At first, I thought he was just referring to the engagement aspects. In addition to those huge advantages, he was also referring to assessment aspect.
Why did sports and performing arts work so well for so many students? The answer is that they were REAL.
Yes, they had to practice or rehearse, but there was the game or the performance. There was a real assessment in the end. The result of the game, concert, show, production or performance was understood by all; including participants and spectators. That’s right, the assessment was not only REAL, but it was public. And being public makes it more REAL right?
What about the visual arts? Yes, they are typically more REAL than much of school. After a brief period of instruction on technique and then some guided practice, there is a finished product. And whether the art is brilliant or average, it’s most certainly REAL. It’s public. It gets hung up in the classroom or maybe beyond the classroom. Maybe there is an art show. Maybe there is an art contest.

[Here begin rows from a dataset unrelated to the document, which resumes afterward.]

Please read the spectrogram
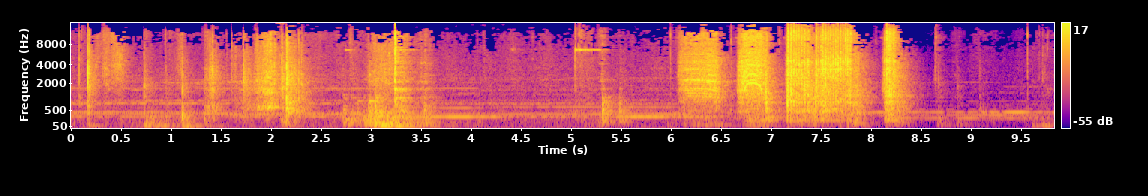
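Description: Wooden 2x4 frame pieces knocked and shifted on a concrete floor, then a cordless drill run in several short bursts about six to eight seconds in, driving screws into the jig.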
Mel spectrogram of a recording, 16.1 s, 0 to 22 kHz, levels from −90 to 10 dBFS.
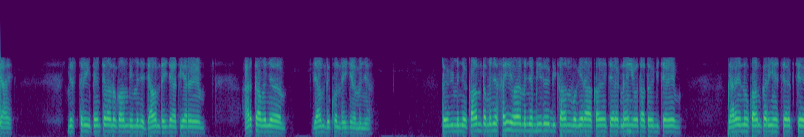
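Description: A speech recording passed through the GSM full-rate codec, which models the vocal tract and drives it with sparse, regularly spaced pulses. That sound fits 13 kbps full-rate coding. The damage is plainly audible as a buzzy, gravelly roughness, on a telephone band of about 300 Hz to 3.5 kHz. At 12.54 to 12.66 s, lost GSM frames were filled by repeating the last good frame. The result is a brief rough, metallic ring. Its shortness points to a single missing frame.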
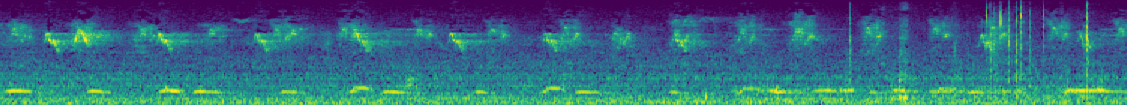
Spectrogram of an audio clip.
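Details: Mourning dove on a Berkeley morning: soft, low hooting coos repeating steadily beneath a busy chorus of high, quick chirps from other small birds.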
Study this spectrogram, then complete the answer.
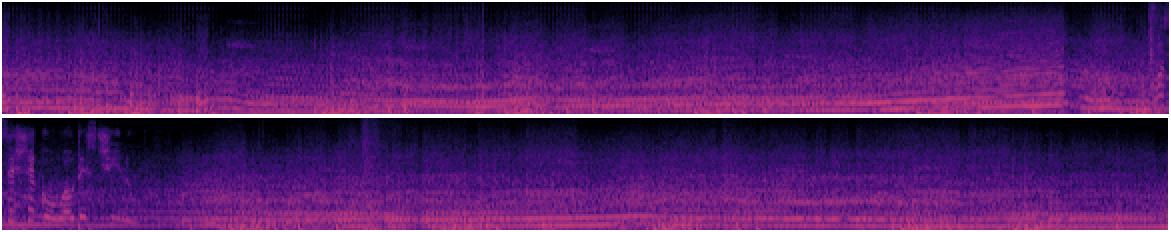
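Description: Car tyres screech while drifting.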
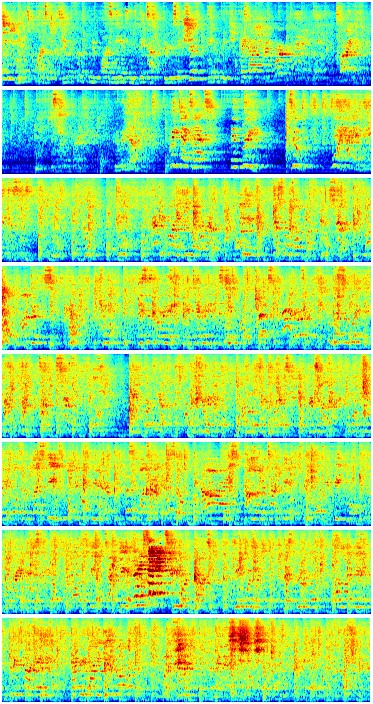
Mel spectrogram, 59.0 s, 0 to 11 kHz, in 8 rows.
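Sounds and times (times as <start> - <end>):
workout music: 0.0 - 7.4, 8.0 - 59.0
sneakers landing on floor: 14.7 - 59.0.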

As a former journalism instructor and publications advisor (newspaper and yearbook), I also experienced the value of REAL first-hand. My students had a finished product that again was public. It was judged or valued by others, got reactions (positive or negative) from others and was even purchased. They could potentially enter contests, change public opinion, educate others, and advance a particular cause and more.
It’s simple. It’s because these things are REAL. That’s right. Think about it. Students like to do things that matter no matter how seemingly simple or small they are. They want to see immediate results for their efforts. They want to see a difference in something based on their individual efforts, work or time.
Recently, I was reminded of this first-hand again. A business class at my school launched what seemed to be a simple business project involving two classes competing who could have the most successful cookie company. They each launched similar products of the cookie recipe in the jar model. The idea was not new and the product was certainly not the most sophisticated idea they could have conceived. But why was it wildly successful? That’s right again. It was REAL. It was something that they could complete in a timely manner and have to quickly go public. Before too long, they were in the throws or real-world experiences of marketing, advertising, production, competition, sales and more. All of the class member were suddenly engaged and involved.
Well, isn’t that what the STEM or STEAM movements are all about? They are trying to get students to make things, create things or solve things that are relevant and exist in the world – REAL.
Why is the Maker movement so alive? Again, it’s REAL. People, young and old alike, are realizing they can take their ideas and do something REAL. And there are REAL results. Whether the results are feedback, financial gain, expanding social networks, fun, etc., they are certainly REAL.
What about English? That’s easy. Instead of just studying famous writers, let’s try to make all of our students famous writers. That’s the simple twist. Yes, it’s about doing/experiencing vs. just studying, but it’s also about maximizing the individual application and possibilities. Our technology and global networks now allow and encourage the individual voice and unlimited opportunities for all to be published. Why are blogging, social media and other digital outlets so important to be used by our students in school? Again it’s so simple – it’s what the REAL world is doing.
(photos courtesy of Minarets High School)